Letter carriers delivered mail throughout the Washington area except where road or weather conditions blocked routes, postal officials said, though some mail could be slowed over the next few days because East Coast airports closed Tuesday.
The power-grid managed to stay online, too. Potomac Electric Power Co. spokeswoman Makini Street attributed the electric company's good fortune to the high winds that blew the snow off tree branches that otherwise might have collapsed from the weight.
The U.S. Conference of Mayors resumed its winter meeting in Washington with all present and accounted for. Attendance at ComNet, the annual communications and networking show at the Washington Convention Center, also picked up on its second day. The Washington Capitals took to the ice at MCI Center after Tuesday's basketball game was canceled.
In Reston, the weather apparently helped solve a crime. Police say they caught up with a robbery suspect on Tuesday by following the footprints he left in the freshly fallen snow.
For the homeless, the snow was a hardship. Across the area, workers at shelters for the homeless and food banks reported high but not overwhelming volume, though some kitchens were short on volunteers. "The demand is the maximum of what we've seen, historically, but we're able to handle it," said Corinne Stevens, chief of crisis, income and victim services for Montgomery County.
In the District, city officials said shelter was available to all who would accept it. But some homeless people chose to sleep on the snowy streets and spend the day on park benches despite the pleas of social workers trying to talk them inside.
One man, dressed in a plaid shirt, down vest, fleece-style jacket and wool coat with fur collar, said he would seek shelter only if he were in danger of freezing or starving. "In this town," he said, "you can always get warm clothes and meals delivered to the park. The nourishments you need come from other means."
For others, the snow was a joy. Kristin McGovern, 28, a law student at George Washington University, took advantage of canceled classes and closed courthouses to go cross-country skiing on the National Mall. "I would have been in court doing my clerkship today, probably researching Medicare. So this is a real treat," she said.

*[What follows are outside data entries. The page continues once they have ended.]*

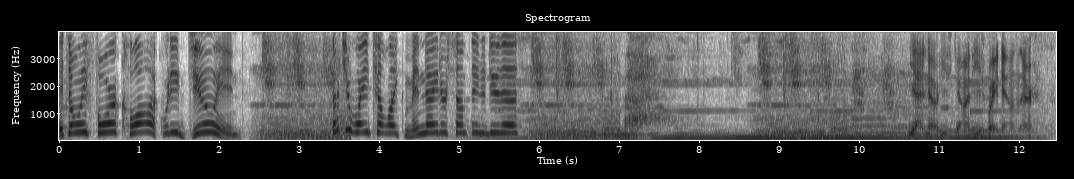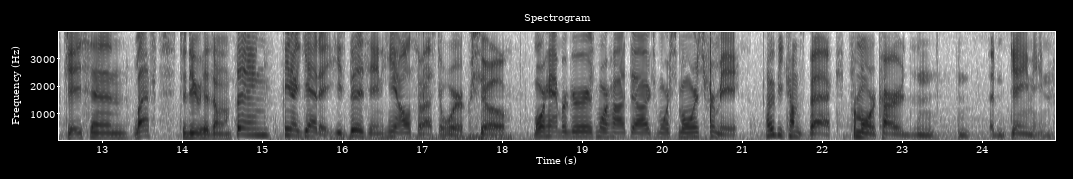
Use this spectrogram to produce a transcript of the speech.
It's only four o'clock. What are you doing? Don't you wait till like midnight or something to do this? yeah, no, he's gone. He's way down there. Jason left to do his own thing. I mean, I get it. He's busy and he also has to work. So more hamburgers, more hot dogs, more s'mores for me. I hope he comes back for more cards and, and, and gaming.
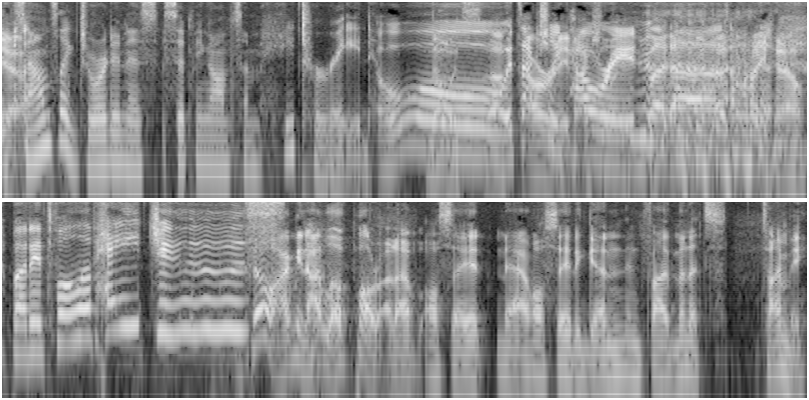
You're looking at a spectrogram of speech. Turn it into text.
Yeah. Sounds like Jordan is sipping on some haterade. oh, uh, it's, actually Powerade, Powerade, but uh, right now. but it's full of hate juice. No, I mean I love Paul Rudd. I'll, I'll say it now. I'll say it again in five minutes. Time me.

The National Air and Space Museum was the only museum in the Smithsonian Institution's galaxy that was open yesterday, though its cafeteria, planetarium and IMAX theater were closed.
More than 825,000 local schoolchildren enjoyed a day off from studies yesterday, and harried parents struggled to entertain them. Dozens took their children to the Rock Creek Park golf course, where toboggans and sleds of various shapes, sizes and colors spotted the hillsides.
"Wheeeee!" squealed Michael Osborne, 11, as he barreled down one slope. Brushing himself off for another run, he said: "It's fun, because you get the snow in your face.
His father, Leutrell Osborne, 39, a federal prosecutor in the District, said he spent the morning shoveling show and he expected to drop in the office late last night. But the afternoon was devoted to his children. Wrapping himself around his daughter Anaka, 5, and positioning himself on a small plastic sled, he remarked, "It's great to have the day off, and spend some time with them."
For those who are counting, spring is 55 days away.
Staff writers Amy Argetsinger, Stephen Barr, Justin Blum, Dan Eggen, Maria Glod, Hamil R. Harris, Sari Horwitz, Amy Joyce, Cindy Loose, Caryle Murphy, Ann O'Hanlon, Linda Perlstein, Christina Samuels, Sarah Schafer, Fern Shen and Steve Vogel contributed to this report.
CAPTION: Paul McClung, among those who trekked to a near-perfect hill at the Capitol building for some sledding, pulls daughter Annie, 3, and Val Pehrson, 3, up the hill for a slide.
CAPTION: Sarah Frear throws snowballs at her golden retriever Walter as the two play in the snow outside their home in Chevy Chase, Md.